Come with me if you will sports fans on a field trip. We will go through a hall of fame, a retirement and the classroom.
Lacrosse legend Mason "Daffy" Russell and former football star and coach Del. Michael Busch will head a list of six inductees at the first St. Mary's High Athletic Hall of Fame ceremony on Saturday, April 4 at the school.
"It's been a long time coming, and we feel we've got six outstanding inductees for our inaugural," said Doug Macey, a former Saints football coach and longtime booster.
Joining Russell and Busch as the inductees are former three-sport standouts James Keating and Susan Powers Stocker, and ex-lacrosse stars James "Cork" Kimball and Eddie Mullen.
Russell was inducted into the Anne Arundel County Sports Hall of Fame last October after going into the National Lacrosse Hall of Fame in 1989. The 81-year-old is known as the "Father of Anne Arundel County Lacrosse" for his 60-year association with the sport.
"Three or four years ago, nobody knew who in the hell I was, now everybody in the world knows who I am," joked Daffy.
After founding theAnnapolis High school lacrosse program in 1929, Daffy's encore was to commence the storied St. Mary's stick program in 1950 with Eddie Coughlin.
Russell built a winning tradition at St. Mary's that has been carried on by current coach Jim Moorhead, who took the reins fromKen Winegrad in 1980. Russell also coached football and served as the school's athletic director for more than a decade.
The Maryland Athletic Director's Hall of Fame inducted him in 1985.
It was onlya couple of years ago that Daffy gave up coaching JV football and lacrosse at St. Mary's, but the ageless wonder can't stay away.
"I introduce him as the man who invented the game," laughed Zohn Lamon, who coaches a youth team for the Elks club in Annapolis with Daffy as an assistant.
Macey said, "Daffy just can't stay away from the kids, loves being out there."
Busch presented Russell at the Anne Arundel County Hall of Fame and once played football for him. Busch, a 1963 grad, commuted from Glen Burnie every day to attend St. Mary's and became a standout running back.
In his senior year, Busch won the Rhodes Trophy presented by the Annapolis Touchdown Club to the county's most outstanding football player.

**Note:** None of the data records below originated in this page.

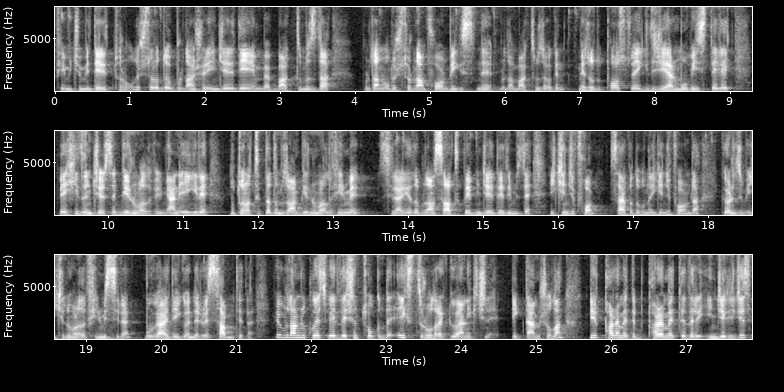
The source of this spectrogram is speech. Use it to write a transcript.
film için bir delete butonu oluşturuldu. Buradan şöyle incele diyelim ve baktığımızda buradan oluşturulan form bilgisini buradan baktığımızda bakın metodu post ve gidici yer movies delete ve hidden içerisinde bir numaralı film. Yani ilgili butona tıkladığımız zaman bir numaralı filmi siler ya da buradan sağ tıklayıp incele dediğimizde ikinci form sayfada bunun ikinci formda gördüğünüz gibi iki numaralı filmi siler. Movie ID'yi gönderir ve submit eder. Ve buradan request validation token'da ekstra olarak güvenlik için eklenmiş olan bir parametre. Bu parametreleri inceleyeceğiz.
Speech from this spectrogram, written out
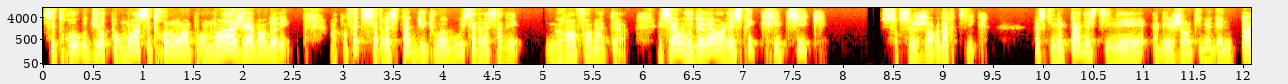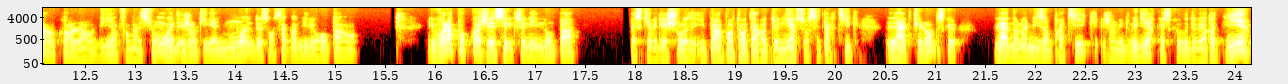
c'est trop dur pour moi, c'est trop loin pour moi, je vais abandonner. Alors qu'en fait, il ne s'adresse pas du tout à vous, il s'adresse à des grands formateurs. Et c'est là où vous devez avoir un esprit critique sur ce genre d'article parce qu'il n'est pas destiné à des gens qui ne gagnent pas encore leur vie en formation ou à des gens qui gagnent moins de 250 000 euros par an. Et voilà pourquoi j'ai sélectionné, non pas parce qu'il y avait des choses hyper importantes à retenir sur cet article là actuellement, parce que là, dans la mise en pratique, j'ai envie de vous dire que ce que vous devez retenir,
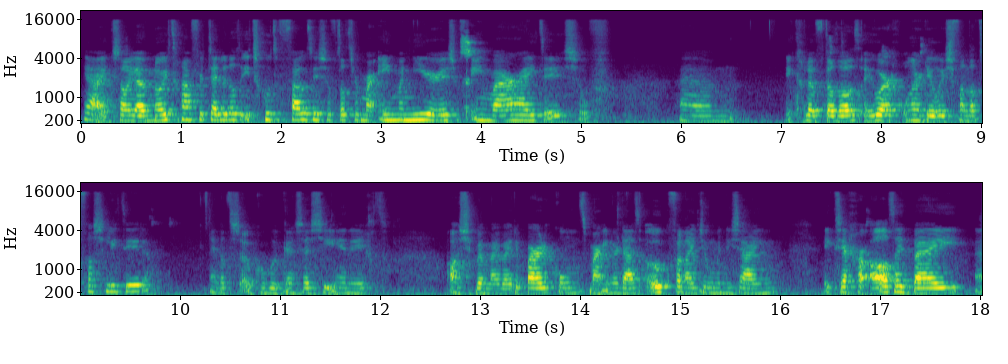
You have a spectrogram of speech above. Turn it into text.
ja, ik zal jou nooit gaan vertellen dat iets goed of fout is of dat er maar één manier is of één waarheid is. Of, um, ik geloof dat dat heel erg onderdeel is van dat faciliteren. En dat is ook hoe ik een sessie inricht als je bij mij bij de paarden komt. Maar inderdaad ook vanuit Human Design. Ik zeg er altijd bij, uh,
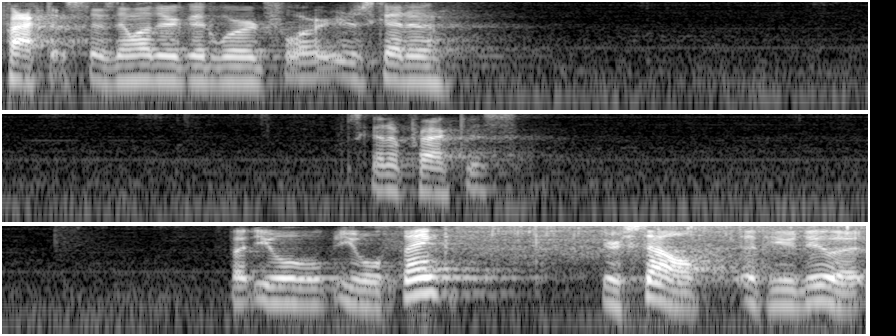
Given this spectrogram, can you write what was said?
practice. There's no other good word for it. You just gotta, just gotta practice. But you'll you will thank yourself if you do it,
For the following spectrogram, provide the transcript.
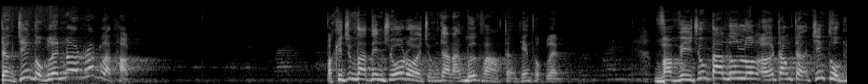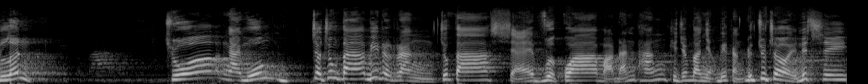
Trận chiến thuộc linh nó rất là thật. Và khi chúng ta tin Chúa rồi, chúng ta đang bước vào trận chiến thuộc linh. Và vì chúng ta luôn luôn ở trong trận chiến thuộc linh, Chúa, Ngài muốn cho chúng ta biết được rằng chúng ta sẽ vượt qua và đánh thắng khi chúng ta nhận biết rằng Đức Chúa Trời Nissi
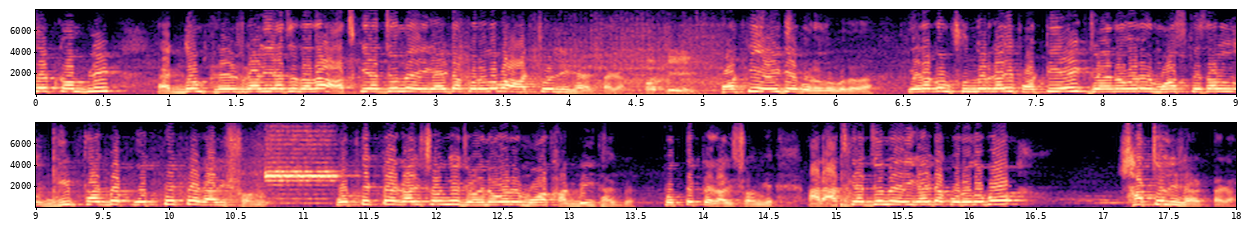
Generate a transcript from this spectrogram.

Busch received a scholarship to Temple University, but a knee injury ended a promising collegiate career.
Busch returned to his alma mater as head football coach andafter an 8-2 campaign in 1977, led the Saints to a conference championship and their best-ever football season in 1978 at 9-0-1.

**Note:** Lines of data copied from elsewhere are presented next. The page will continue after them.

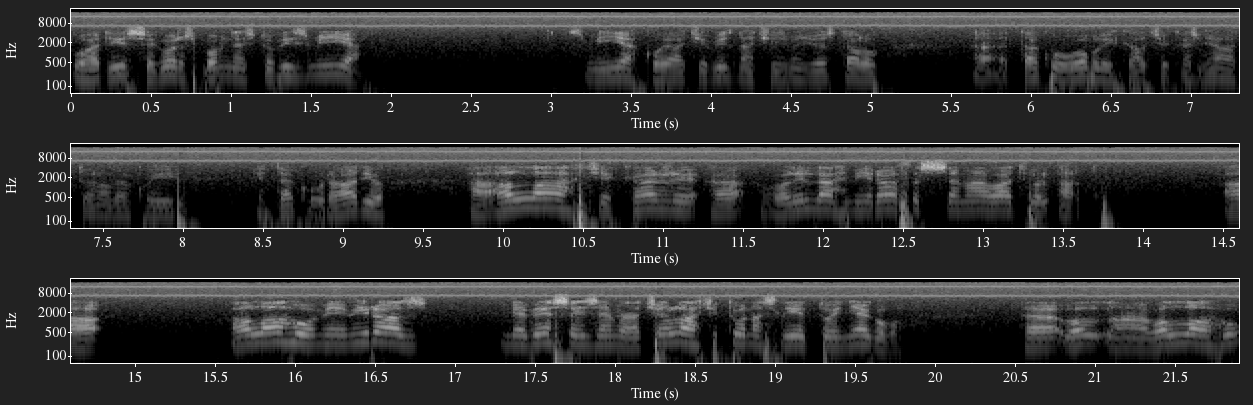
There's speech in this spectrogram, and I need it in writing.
U hadisu se gore spominje da to bi zmija. Zmija koja će biti, znači, između ostalog, a, takvog oblika, ali će kažnjavati onoga koji je tako uradio. A Allah će, kaže, a valillah mirath samavati wal ard. A Allahov je miraz nebesa i zemlja. Znači, Allah će to naslijediti, to je njegovo. Wallahu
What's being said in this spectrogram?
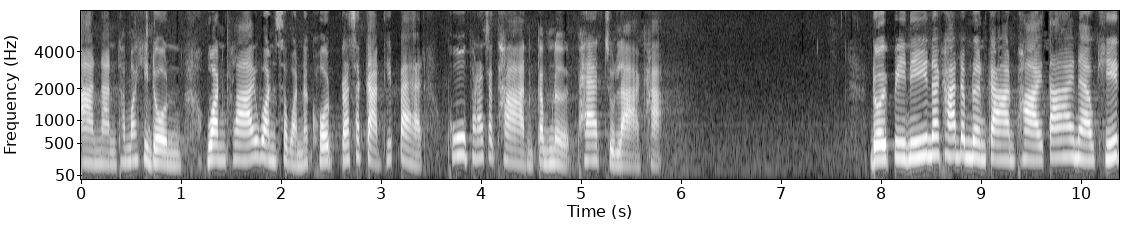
อานันทมหิดล วันคล้ายวันสวรรคตรัชกาลที่ 8 ผู้พระราชทานกำเนิดแพทย์จุฬาค่ะ โดยปีนี้นะคะดำเนินการภายใต้แนวคิด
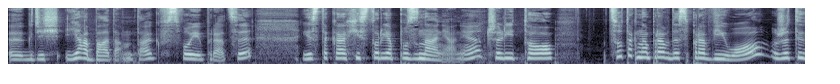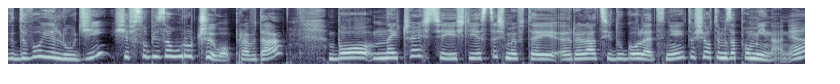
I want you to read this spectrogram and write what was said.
e, gdzieś ja badam, tak, w swojej pracy, jest taka historia poznania, nie? Czyli to, co tak naprawdę sprawiło, że tych dwoje ludzi się w sobie zauroczyło, prawda? Bo najczęściej, jeśli jesteśmy w tej relacji długoletniej, to się o tym zapomina, nie?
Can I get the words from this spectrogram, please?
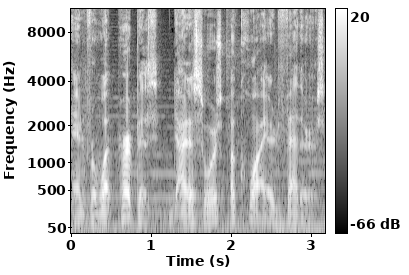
and for what purpose dinosaurs acquired feathers.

Afterstepping down as Saints' football coach, Busch joined the county Recreation and Parks Department as athletic supervisor and recently was promoted to an assistant to the director position.
Busch is also arepresentative in the Maryland House of Delegates, heading up the county delegation.

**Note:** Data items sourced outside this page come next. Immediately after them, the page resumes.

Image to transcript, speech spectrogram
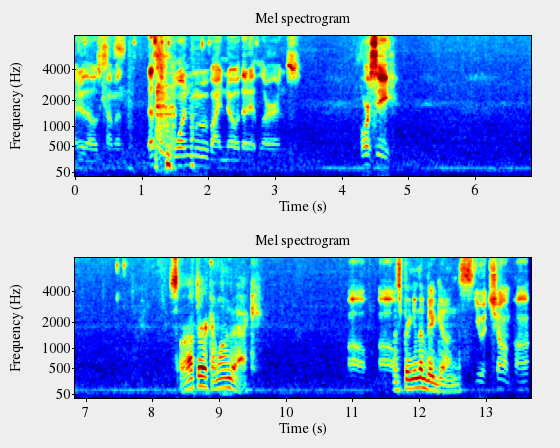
I knew that was coming. That's the one move I know that it learns. Horsey. Staraptor, come on back. Oh, oh. Let's bring in the big guns. You a chump, huh?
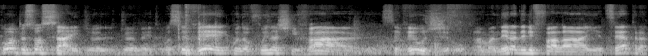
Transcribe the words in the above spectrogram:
Como a pessoa sai de, de um evento? Você vê, quando eu fui na Shiva, você vê o a maneira dele falar e etc.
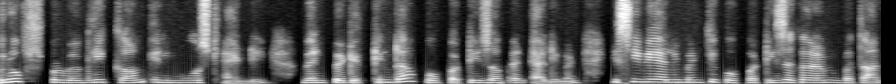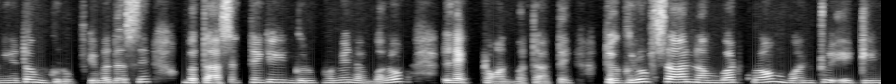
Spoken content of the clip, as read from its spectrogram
Groups probably come in most handy when predicting the properties of an element کسی بھی ایلیمنٹ کی پروپرٹیز اگر ہم بتانی ہے تو ہم گروپ کی مدد سے بتا سکتے ہیں کہ گروپ ہمیں نمبر آف الیکٹران بتاتے ہیں. تو groups are number start from one to 18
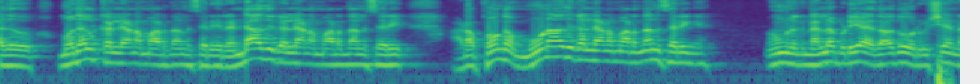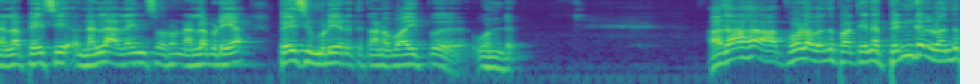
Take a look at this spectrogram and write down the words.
அது முதல் கல்யாணமாக இருந்தாலும் சரி ரெண்டாவது கல்யாணமாக இருந்தாலும் சரி அட போங்க மூணாவது கல்யாணமாக இருந்தாலும் சரிங்க. உங்களுக்கு நல்லபடியாக ஏதாவது ஒரு விஷயம் நல்லா பேசி நல்ல அலைன்ஸ் வரும் நல்லபடியாக பேசி முடியறதுக்கான வாய்ப்பு உண்டு. அதாக போல் வந்து பார்த்தீங்கன்னா பெண்கள் வந்து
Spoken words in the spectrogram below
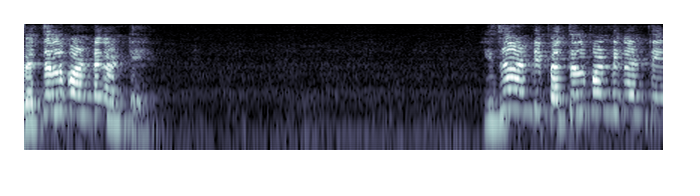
పెద్దల పండుగ అంటే? ఇదా అండి పెద్దల పండుగ అంటే?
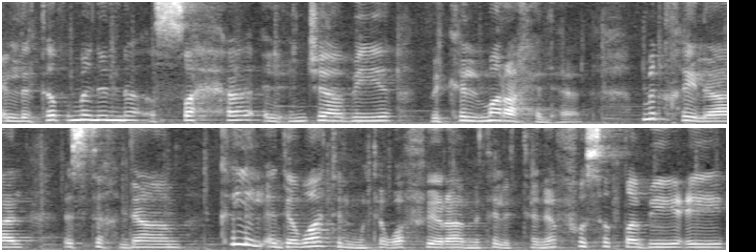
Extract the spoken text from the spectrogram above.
اللي تضمن لنا الصحة الإنجابية بكل مراحلها من خلال استخدام كل الأدوات المتوفرة مثل التنفس الطبيعي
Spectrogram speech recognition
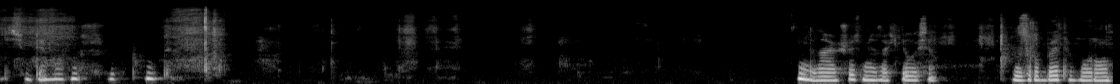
І Сюди можна щось запхнути. Не знаю, щось мені захотілося зробити ворон.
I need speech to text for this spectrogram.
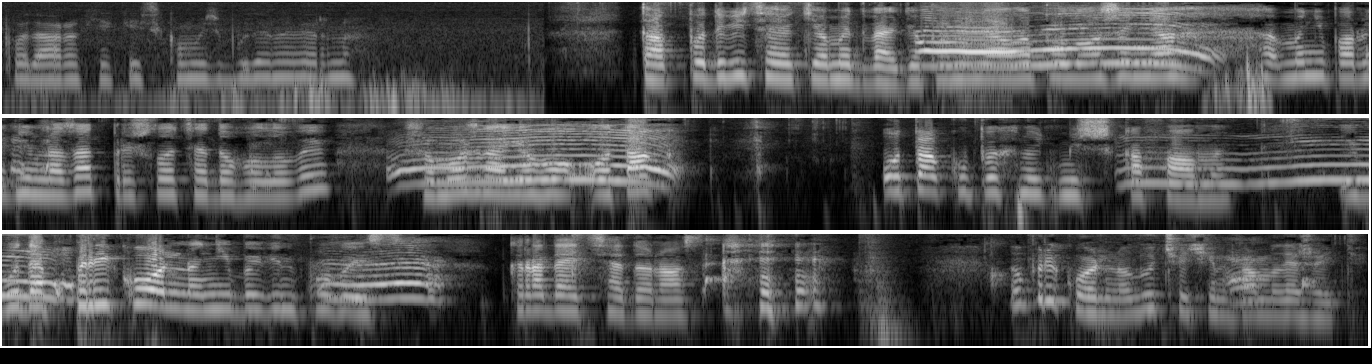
Подарок якийсь комусь буде, мабуть. Так, подивіться, як я медведя поміняла положення. Мені пару днів назад прийшло це до голови, що можна його отак, отак упихнути між шкафами. І буде прикольно, ніби він повис. Крадеться до нас. Ну, прикольно, лучше, ніж там лежить.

Keating, who graduated from St. Mary's in 1952 after starring in football, basketball and lacrosse, became an All-American in lacrosse at the University of Maryland.
Later, Keating wasathletic director at the United States Air Force Academy in ColoradoSprings and currently resides in Florida.
Kimball and Mullen, both Russell proteges, were also lacrosse standouts graduating in 1951 and 1973, respectively. Kimball attended Notre Dame Prep School and Mullen went on to become an All-American at Maryland.
Powers Stockerwas one of the finest female athletes to ever come out of the county. The 1975 graduate sparkled in field hockey, basketball and softball. She lives in Washington state.
Macey says tickets to the inaugural gala are available in the school's development and alumni office or you can call him at 269-6611. Tickets are $25 per person, and the ceremony will go from 6:30 to 10 p.m.
"Each inductee will receive aplaque, and we will showcase duplicate plaques in a trophy case in the school," said Macey.
Another big affair is Thursday, April2 at Michael's Eighth Avenue in Glen Burnie. That night the county and friends will honor outgoing director of Rec and Parks, Joe McCann.
McCann recently announced his retirement after serving under fourcounty executives -- Joe Alton, Bob Pascal, Jim Lighthizer and Bob Neall, and a retirement dinner is scheduled in his honor.
During his tenure as director of Rec and Parks from 1975 to present, McCann has been responsible for 5,000 acres and 12 waterfront miles of parkland. During his administration, the Rec and Parks operating budget exploded, going from $800,000 to well into the double-digit millions.
Among McCann's proudest projects are the development of the 360-acre Quiet Waters Farm, Downs Park, the B & A Trail and the state-of-the-art baseball facility, Joe Cannon Stadium.
McCann also is credited with de-emphasizing competitiveness in youth sports by limiting the number of games the county will sanction in any sports season.